**STORED DATA:**
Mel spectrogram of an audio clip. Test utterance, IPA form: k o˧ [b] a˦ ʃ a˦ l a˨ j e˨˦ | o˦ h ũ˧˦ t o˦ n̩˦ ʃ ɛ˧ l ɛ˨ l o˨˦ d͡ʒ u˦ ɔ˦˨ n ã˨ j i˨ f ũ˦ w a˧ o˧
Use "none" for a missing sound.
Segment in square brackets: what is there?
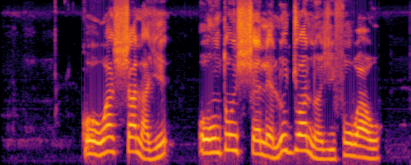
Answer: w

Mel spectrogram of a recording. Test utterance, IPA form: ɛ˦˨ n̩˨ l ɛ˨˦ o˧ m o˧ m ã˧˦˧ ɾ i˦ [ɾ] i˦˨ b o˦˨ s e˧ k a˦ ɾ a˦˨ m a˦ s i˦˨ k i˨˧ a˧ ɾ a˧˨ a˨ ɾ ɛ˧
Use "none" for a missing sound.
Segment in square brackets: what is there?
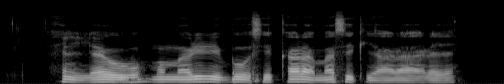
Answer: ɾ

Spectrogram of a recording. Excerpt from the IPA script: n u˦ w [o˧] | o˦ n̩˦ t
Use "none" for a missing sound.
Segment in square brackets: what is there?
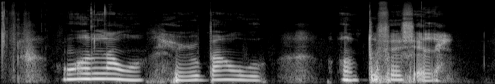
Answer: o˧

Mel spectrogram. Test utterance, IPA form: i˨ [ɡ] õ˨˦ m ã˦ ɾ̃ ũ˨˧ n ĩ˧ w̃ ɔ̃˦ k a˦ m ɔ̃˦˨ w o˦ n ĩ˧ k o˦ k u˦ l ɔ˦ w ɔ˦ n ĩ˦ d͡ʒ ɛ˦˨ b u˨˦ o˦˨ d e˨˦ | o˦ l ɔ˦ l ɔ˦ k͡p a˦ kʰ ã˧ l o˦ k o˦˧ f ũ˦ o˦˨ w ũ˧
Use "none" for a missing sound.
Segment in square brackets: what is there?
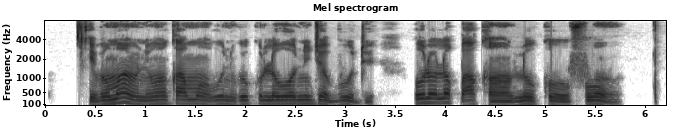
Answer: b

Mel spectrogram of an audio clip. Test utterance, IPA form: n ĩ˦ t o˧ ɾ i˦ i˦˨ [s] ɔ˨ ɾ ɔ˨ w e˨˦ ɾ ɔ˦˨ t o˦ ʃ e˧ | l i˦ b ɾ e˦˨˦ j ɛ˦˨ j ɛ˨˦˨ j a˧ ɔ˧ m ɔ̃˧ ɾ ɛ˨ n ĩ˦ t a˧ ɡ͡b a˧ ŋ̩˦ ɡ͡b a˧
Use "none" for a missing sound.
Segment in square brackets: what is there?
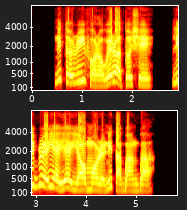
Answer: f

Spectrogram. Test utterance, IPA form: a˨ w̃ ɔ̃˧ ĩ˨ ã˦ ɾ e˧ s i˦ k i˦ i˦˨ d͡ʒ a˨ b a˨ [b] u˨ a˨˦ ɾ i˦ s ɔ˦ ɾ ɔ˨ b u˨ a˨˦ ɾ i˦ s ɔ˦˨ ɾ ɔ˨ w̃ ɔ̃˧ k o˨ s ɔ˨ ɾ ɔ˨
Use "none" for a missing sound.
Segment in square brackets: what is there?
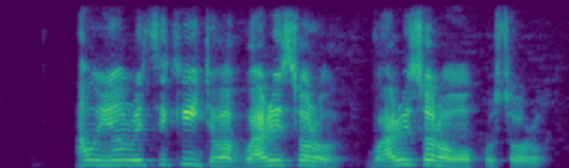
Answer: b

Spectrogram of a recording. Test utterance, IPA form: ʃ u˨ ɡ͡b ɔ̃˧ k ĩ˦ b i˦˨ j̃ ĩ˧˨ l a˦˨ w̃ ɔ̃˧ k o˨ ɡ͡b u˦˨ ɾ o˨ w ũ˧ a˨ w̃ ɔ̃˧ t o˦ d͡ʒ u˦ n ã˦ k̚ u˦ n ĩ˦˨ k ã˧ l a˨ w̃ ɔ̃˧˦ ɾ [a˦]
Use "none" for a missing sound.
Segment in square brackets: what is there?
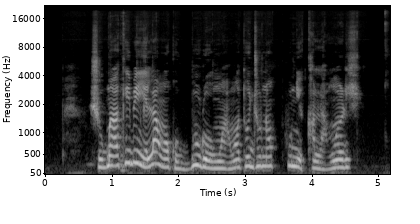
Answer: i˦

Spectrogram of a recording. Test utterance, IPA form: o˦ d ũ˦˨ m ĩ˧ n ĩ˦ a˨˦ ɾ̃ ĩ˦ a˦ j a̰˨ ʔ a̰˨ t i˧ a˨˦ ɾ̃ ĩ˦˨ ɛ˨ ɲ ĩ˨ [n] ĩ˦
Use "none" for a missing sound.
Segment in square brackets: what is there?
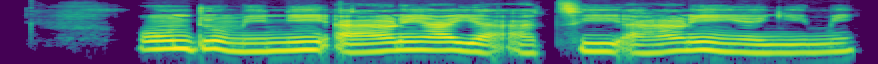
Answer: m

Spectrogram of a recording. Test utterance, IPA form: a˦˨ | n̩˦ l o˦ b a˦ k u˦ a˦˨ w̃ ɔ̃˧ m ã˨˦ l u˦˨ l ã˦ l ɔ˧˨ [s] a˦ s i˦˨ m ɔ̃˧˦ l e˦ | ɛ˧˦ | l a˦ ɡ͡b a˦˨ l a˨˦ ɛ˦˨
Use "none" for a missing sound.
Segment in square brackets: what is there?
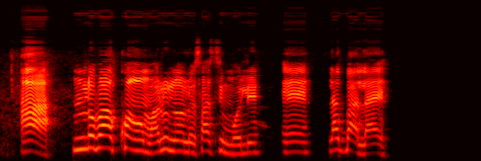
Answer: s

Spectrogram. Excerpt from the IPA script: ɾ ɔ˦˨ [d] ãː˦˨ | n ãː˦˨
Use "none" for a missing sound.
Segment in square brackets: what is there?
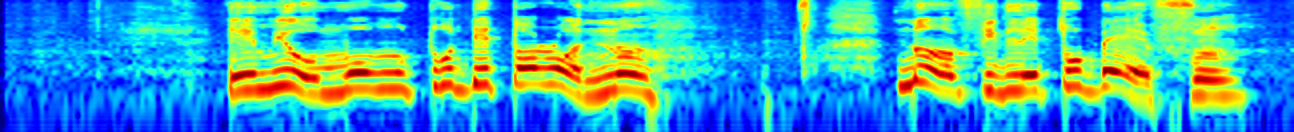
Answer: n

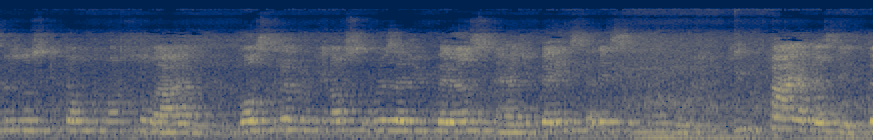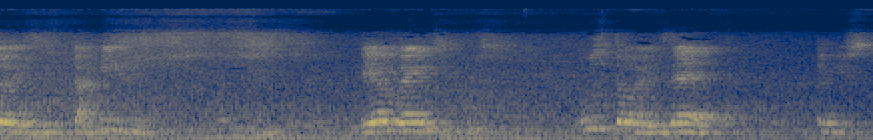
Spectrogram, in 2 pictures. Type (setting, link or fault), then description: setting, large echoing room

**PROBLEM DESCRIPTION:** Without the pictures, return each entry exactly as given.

**OUTPUT BELOW:**
Mel spectrogram of an audio clip. Test utterance, IPA form: k o˧ [b] a˦ ʃ a˦ l a˨ j e˨˦ | o˦ h ũ˧˦ t o˦ n̩˦ ʃ ɛ˧ l ɛ˨ l o˨˦ d͡ʒ u˦ ɔ˦˨ n ã˨ j i˨ f ũ˦ w a˧ o˧
Use "none" for a missing sound.
Segment in square brackets: what is there?
Answer: w

Mel spectrogram of a recording. Test utterance, IPA form: ɛ˦˨ n̩˨ l ɛ˨˦ o˧ m o˧ m ã˧˦˧ ɾ i˦ [ɾ] i˦˨ b o˦˨ s e˧ k a˦ ɾ a˦˨ m a˦ s i˦˨ k i˨˧ a˧ ɾ a˧˨ a˨ ɾ ɛ˧
Use "none" for a missing sound.
Segment in square brackets: what is there?
Answer: ɾ

Spectrogram of a recording. Excerpt from the IPA script: n u˦ w [o˧] | o˦ n̩˦ t
Use "none" for a missing sound.
Segment in square brackets: what is there?
Answer: o˧

Mel spectrogram. Test utterance, IPA form: i˨ [ɡ] õ˨˦ m ã˦ ɾ̃ ũ˨˧ n ĩ˧ w̃ ɔ̃˦ k a˦ m ɔ̃˦˨ w o˦ n ĩ˧ k o˦ k u˦ l ɔ˦ w ɔ˦ n ĩ˦ d͡ʒ ɛ˦˨ b u˨˦ o˦˨ d e˨˦ | o˦ l ɔ˦ l ɔ˦ k͡p a˦ kʰ ã˧ l o˦ k o˦˧ f ũ˦ o˦˨ w ũ˧
Use "none" for a missing sound.
Segment in square brackets: what is there?
Answer: b

Mel spectrogram of an audio clip. Test utterance, IPA form: n ĩ˦ t o˧ ɾ i˦ i˦˨ [s] ɔ˨ ɾ ɔ˨ w e˨˦ ɾ ɔ˦˨ t o˦ ʃ e˧ | l i˦ b ɾ e˦˨˦ j ɛ˦˨ j ɛ˨˦˨ j a˧ ɔ˧ m ɔ̃˧ ɾ ɛ˨ n ĩ˦ t a˧ ɡ͡b a˧ ŋ̩˦ ɡ͡b a˧
Use "none" for a missing sound.
Segment in square brackets: what is there?
Answer: f

Spectrogram. Test utterance, IPA form: a˨ w̃ ɔ̃˧ ĩ˨ ã˦ ɾ e˧ s i˦ k i˦ i˦˨ d͡ʒ a˨ b a˨ [b] u˨ a˨˦ ɾ i˦ s ɔ˦ ɾ ɔ˨ b u˨ a˨˦ ɾ i˦ s ɔ˦˨ ɾ ɔ˨ w̃ ɔ̃˧ k o˨ s ɔ˨ ɾ ɔ˨
Use "none" for a missing sound.
Segment in square brackets: what is there?
Answer: b

Spectrogram of a recording. Test utterance, IPA form: ʃ u˨ ɡ͡b ɔ̃˧ k ĩ˦ b i˦˨ j̃ ĩ˧˨ l a˦˨ w̃ ɔ̃˧ k o˨ ɡ͡b u˦˨ ɾ o˨ w ũ˧ a˨ w̃ ɔ̃˧ t o˦ d͡ʒ u˦ n ã˦ k̚ u˦ n ĩ˦˨ k ã˧ l a˨ w̃ ɔ̃˧˦ ɾ [a˦]
Use "none" for a missing sound.
Segment in square brackets: what is there?
Answer: i˦

Spectrogram of a recording. Test utterance, IPA form: o˦ d ũ˦˨ m ĩ˧ n ĩ˦ a˨˦ ɾ̃ ĩ˦ a˦ j a̰˨ ʔ a̰˨ t i˧ a˨˦ ɾ̃ ĩ˦˨ ɛ˨ ɲ ĩ˨ [n] ĩ˦
Use "none" for a missing sound.
Segment in square brackets: what is there?
Answer: m

Spectrogram of a recording. Test utterance, IPA form: a˦˨ | n̩˦ l o˦ b a˦ k u˦ a˦˨ w̃ ɔ̃˧ m ã˨˦ l u˦˨ l ã˦ l ɔ˧˨ [s] a˦ s i˦˨ m ɔ̃˧˦ l e˦ | ɛ˧˦ | l a˦ ɡ͡b a˦˨ l a˨˦ ɛ˦˨
Use "none" for a missing sound.
Segment in square brackets: what is there?
Answer: s

Spectrogram. Excerpt from the IPA script: ɾ ɔ˦˨ [d] ãː˦˨ | n ãː˦˨
Use "none" for a missing sound.
Segment in square brackets: what is there?
Answer: n

Spectrogram, in 2 pictures. Type (setting, link or fault), then description: setting, large echoing room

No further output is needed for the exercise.